### Exercise directions
Below are the records; copy every line in them that holds the string "about".

━━━ Supplied records

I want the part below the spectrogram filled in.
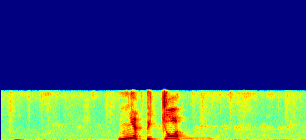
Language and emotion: Russian, angry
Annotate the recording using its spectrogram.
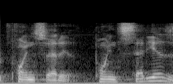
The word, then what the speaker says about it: poinsettias: They're poinsettias. Is that how you say it? Yeah.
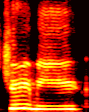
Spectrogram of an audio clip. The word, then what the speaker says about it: Jamee: My podcast is called Coaching with Jamie, and that's Jamie with two E's.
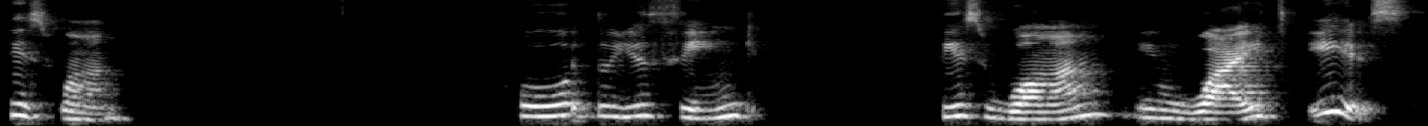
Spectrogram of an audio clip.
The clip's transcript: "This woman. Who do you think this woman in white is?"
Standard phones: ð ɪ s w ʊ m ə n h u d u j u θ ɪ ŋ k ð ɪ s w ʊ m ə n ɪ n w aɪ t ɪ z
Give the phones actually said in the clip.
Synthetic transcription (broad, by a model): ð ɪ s w ʊ m ə n h u d u j u θ ɪ ŋ k ð ɪ s w ʊ m ə n ɪ n w aɪ t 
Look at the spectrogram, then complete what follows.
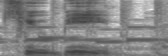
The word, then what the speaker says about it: QV: QV is a strange name for a game, but what's even more strange is the protagonist, whose name is pronounced QB.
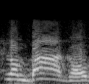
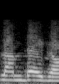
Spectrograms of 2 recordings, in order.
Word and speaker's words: lumbago: right uh I had lombo when I came to Chicago Mr SCH that word is pronounced Lambo or they changed it recently they never changed it it's always been pronounced lumbago according to Webster all right but I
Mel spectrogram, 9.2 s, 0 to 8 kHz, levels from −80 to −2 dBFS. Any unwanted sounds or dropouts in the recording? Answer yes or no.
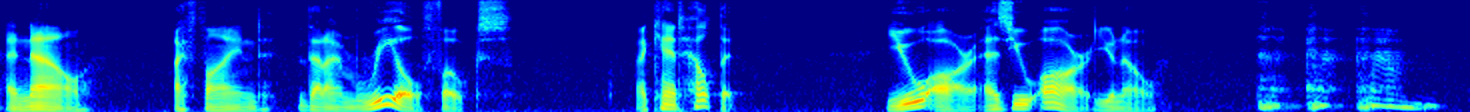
yes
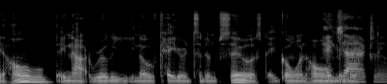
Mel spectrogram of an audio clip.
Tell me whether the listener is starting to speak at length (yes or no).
no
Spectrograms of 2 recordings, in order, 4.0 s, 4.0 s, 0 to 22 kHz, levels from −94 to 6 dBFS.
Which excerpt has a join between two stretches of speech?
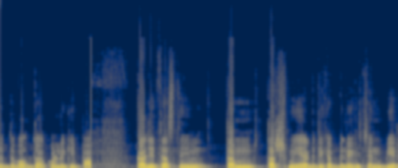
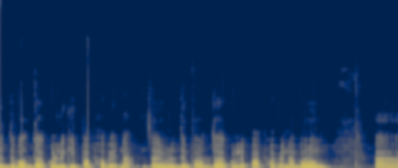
first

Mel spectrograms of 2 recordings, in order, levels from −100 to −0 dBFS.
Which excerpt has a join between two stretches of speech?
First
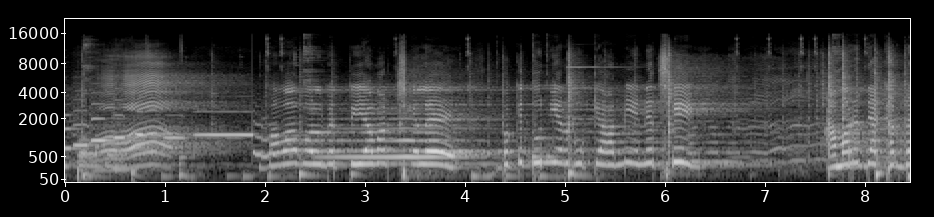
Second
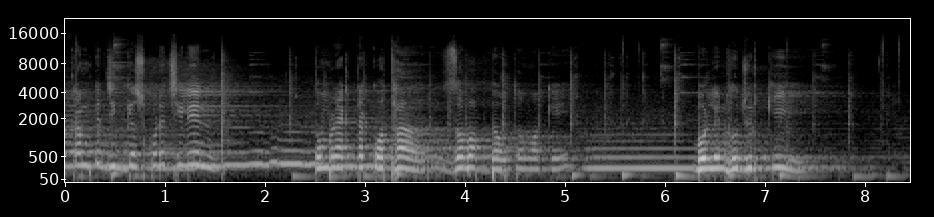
first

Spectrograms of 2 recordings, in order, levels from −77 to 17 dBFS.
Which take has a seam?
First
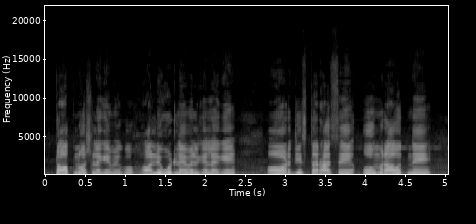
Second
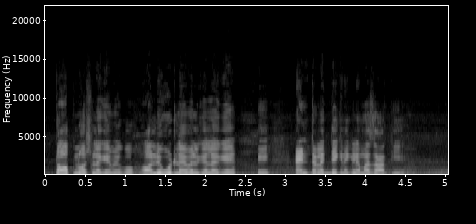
second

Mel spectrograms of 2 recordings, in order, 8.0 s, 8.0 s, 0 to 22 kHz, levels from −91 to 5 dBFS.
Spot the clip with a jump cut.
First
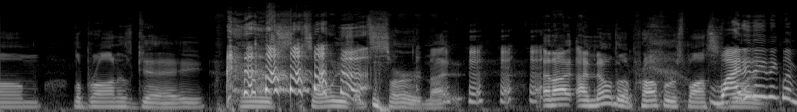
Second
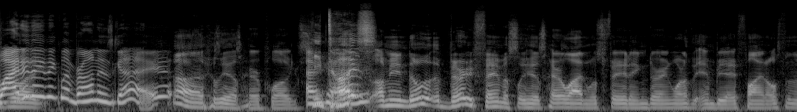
second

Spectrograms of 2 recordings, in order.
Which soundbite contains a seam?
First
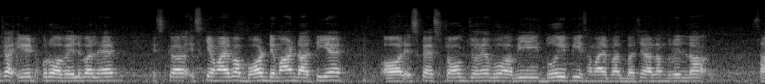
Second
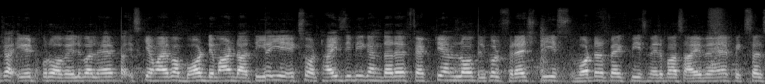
second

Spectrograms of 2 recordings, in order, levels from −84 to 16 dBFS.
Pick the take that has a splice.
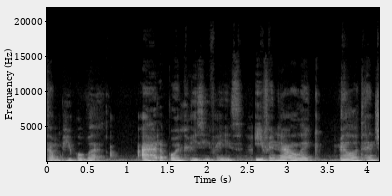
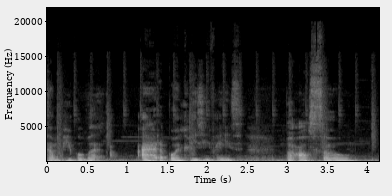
first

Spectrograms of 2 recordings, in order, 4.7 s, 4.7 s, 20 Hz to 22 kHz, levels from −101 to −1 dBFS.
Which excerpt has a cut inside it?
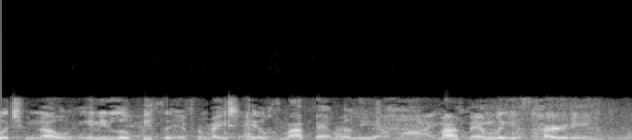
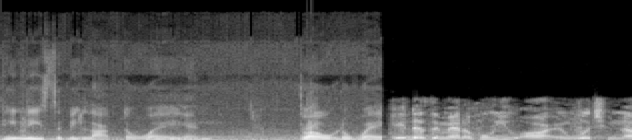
second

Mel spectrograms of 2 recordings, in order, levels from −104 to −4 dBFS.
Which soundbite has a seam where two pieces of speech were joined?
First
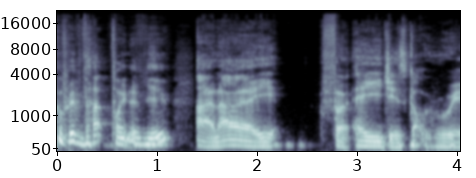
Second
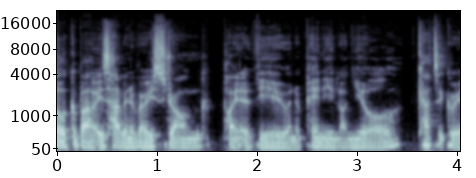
first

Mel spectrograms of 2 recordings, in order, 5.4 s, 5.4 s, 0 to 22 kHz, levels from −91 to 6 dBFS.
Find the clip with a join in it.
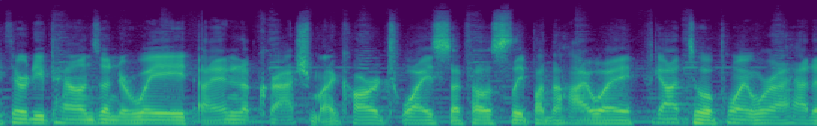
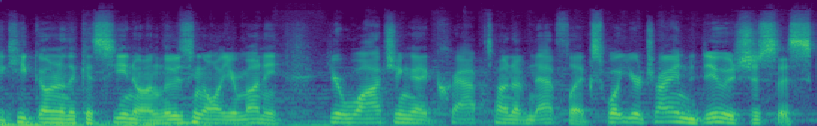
first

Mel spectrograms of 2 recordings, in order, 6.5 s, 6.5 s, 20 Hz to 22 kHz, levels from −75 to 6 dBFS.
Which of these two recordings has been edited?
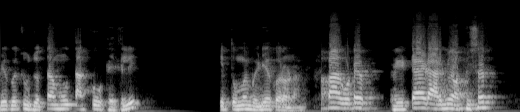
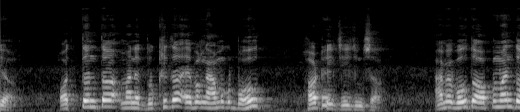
first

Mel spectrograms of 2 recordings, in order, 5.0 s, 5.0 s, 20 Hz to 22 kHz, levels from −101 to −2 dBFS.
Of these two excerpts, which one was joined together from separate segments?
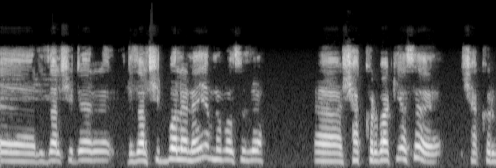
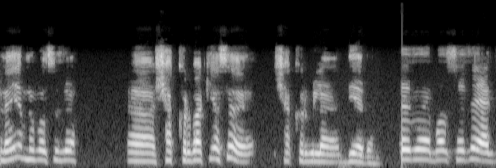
second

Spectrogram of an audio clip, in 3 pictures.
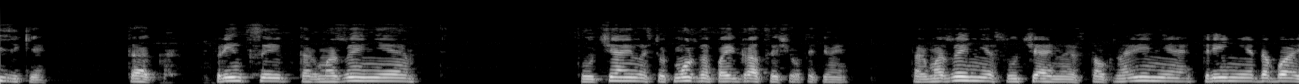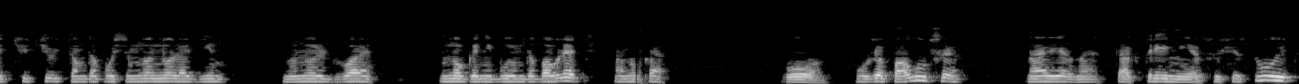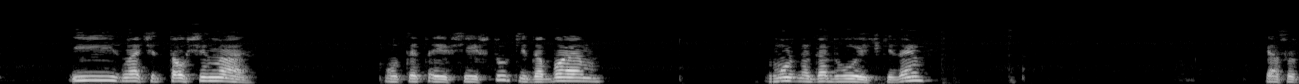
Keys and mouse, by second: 7.2-8.6 drag, 9.8-11.0 drag, 12.3-18.3 drag, 19.3 space, 29.9-36.6 drag.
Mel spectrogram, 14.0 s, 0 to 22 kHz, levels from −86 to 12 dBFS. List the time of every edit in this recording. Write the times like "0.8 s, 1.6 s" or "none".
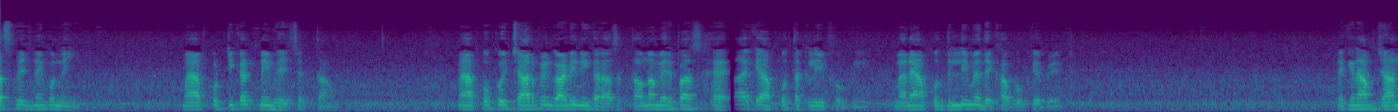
7.4 s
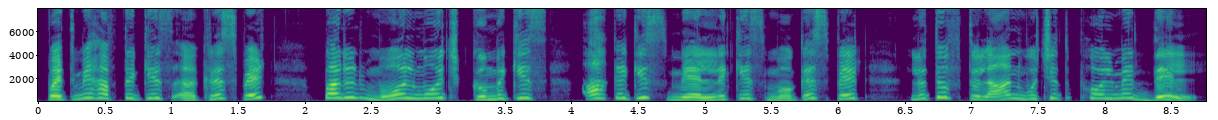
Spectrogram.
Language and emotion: Kashmiri, happy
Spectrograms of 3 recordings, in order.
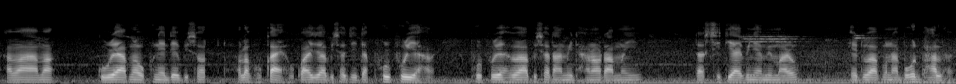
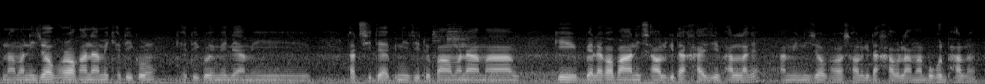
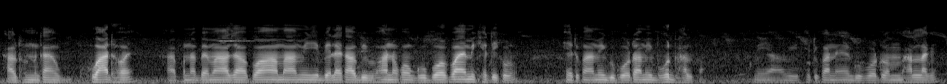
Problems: none marked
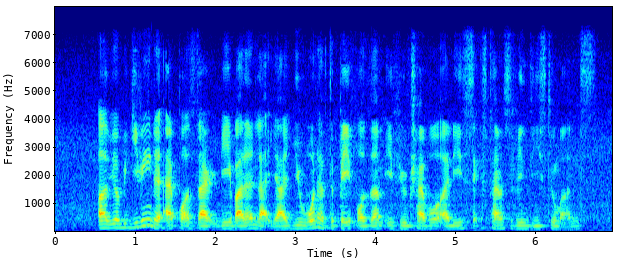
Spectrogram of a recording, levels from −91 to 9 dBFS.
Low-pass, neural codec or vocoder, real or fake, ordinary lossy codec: 7.2 kHz; none; real; AAC, 48 kbps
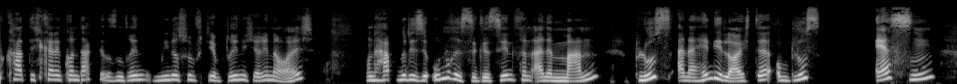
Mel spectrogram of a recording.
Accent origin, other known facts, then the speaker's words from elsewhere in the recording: Vienna, Austria; accent: Viennese; Ich bin ja total stolz, dass ich rede wahnsinnig Hochdeutsch, ich rede aber auch Wienerisch.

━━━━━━

### Solution to this exercise
The word, then what the speaker says about it: poinsettias: They're poinsettias. Is that how you say it? Yeah.
Spectrogram of an audio clip. The word, then what the speaker says about it: Jamee: My podcast is called Coaching with Jamie, and that's Jamie with two E's.
The word, then what the speaker says about it: QV: QV is a strange name for a game, but what's even more strange is the protagonist, whose name is pronounced QB.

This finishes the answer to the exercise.